### Task objective
Set down all of the entries below word for word, with the pictures left out.

==== Input records

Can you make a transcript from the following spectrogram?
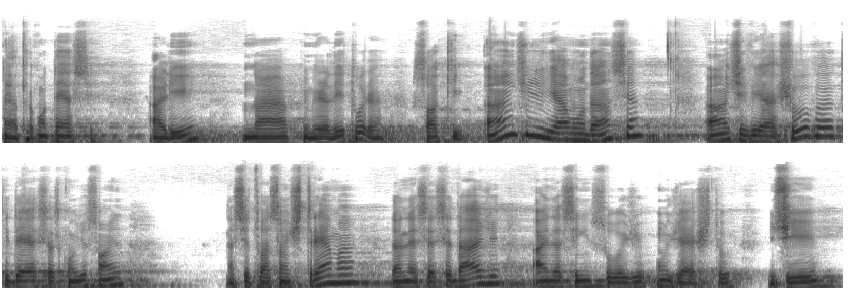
É o que acontece ali na primeira leitura. Só que antes de vir a abundância, antes de vir a chuva que desse as condições, na situação extrema da necessidade, ainda assim surge um gesto de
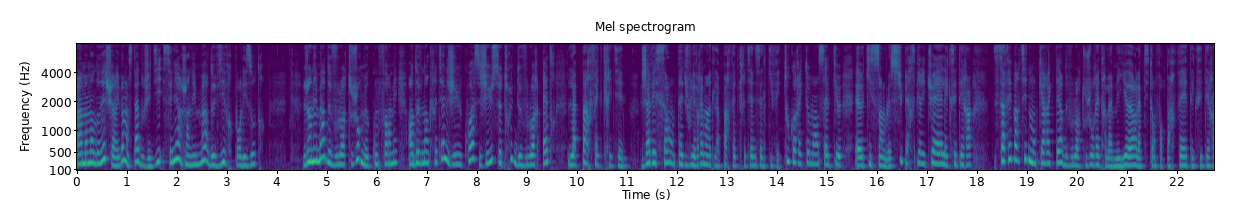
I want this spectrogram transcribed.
à un moment donné, je suis arrivée à un stade où j'ai dit Seigneur, j'en ai marre de vivre pour les autres. J'en ai marre de vouloir toujours me conformer. En devenant chrétienne, j'ai eu quoi? J'ai eu ce truc de vouloir être la parfaite chrétienne. J'avais ça en tête, je voulais vraiment être la parfaite chrétienne, celle qui fait tout correctement, celle euh, qui semble super spirituelle, etc. Ça fait partie de mon caractère de vouloir toujours être la meilleure, la petite enfant parfaite, etc.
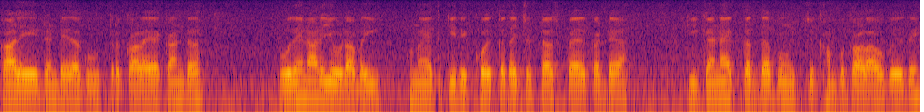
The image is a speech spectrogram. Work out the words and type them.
ਕਾਲੇ ਡੰਡੇ ਦਾ ਕਬੂਤਰ, ਕਾਲਾ ਜਿਹਾ ਕੰਡ। ਉਹਦੇ ਨਾਲ ਜੋੜਾ ਬਈ। ਹੁਣ ਐਤਕੀ ਦੇਖੋ, ਇੱਕ ਤਾਂ ਚਿੱਟਾ ਸਪੈਰ ਕੱਢਿਆ। ਕੀ ਕਹਿਣਾ, ਇੱਕ ਅੱਧਾ ਪੂੰਛ ਚ ਖੰਭ ਕਾਲਾ ਹੋਵੇ ਉਹਦੇ।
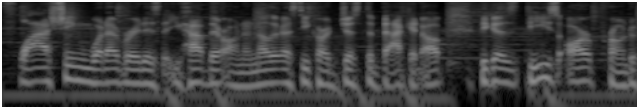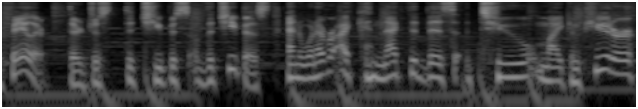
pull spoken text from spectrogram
flashing whatever it is that you have there on another SD card just to back it up because these are prone to failure. They're just the cheapest of the cheapest. And whenever I connected this to my computer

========

### Task solution
Can you make a transcript from the following spectrogram?
É o que acontece ali na primeira leitura. Só que antes de vir a abundância, antes de vir a chuva que desse as condições, na situação extrema da necessidade, ainda assim surge um gesto de
I want this spectrogram transcribed.
à un moment donné, je suis arrivée à un stade où j'ai dit Seigneur, j'en ai marre de vivre pour les autres. J'en ai marre de vouloir toujours me conformer. En devenant chrétienne, j'ai eu quoi? J'ai eu ce truc de vouloir être la parfaite chrétienne. J'avais ça en tête, je voulais vraiment être la parfaite chrétienne, celle qui fait tout correctement, celle euh, qui semble super spirituelle, etc. Ça fait partie de mon caractère de vouloir toujours être la meilleure, la petite enfant parfaite, etc.
The image is a speech spectrogram. Work out the words and type them.
ਕਾਲੇ ਡੰਡੇ ਦਾ ਕਬੂਤਰ, ਕਾਲਾ ਜਿਹਾ ਕੰਡ। ਉਹਦੇ ਨਾਲ ਜੋੜਾ ਬਈ। ਹੁਣ ਐਤਕੀ ਦੇਖੋ, ਇੱਕ ਤਾਂ ਚਿੱਟਾ ਸਪੈਰ ਕੱਢਿਆ। ਕੀ ਕਹਿਣਾ, ਇੱਕ ਅੱਧਾ ਪੂੰਛ ਚ ਖੰਭ ਕਾਲਾ ਹੋਵੇ ਉਹਦੇ।
pull spoken text from spectrogram
flashing whatever it is that you have there on another SD card just to back it up because these are prone to failure. They're just the cheapest of the cheapest. And whenever I connected this to my computer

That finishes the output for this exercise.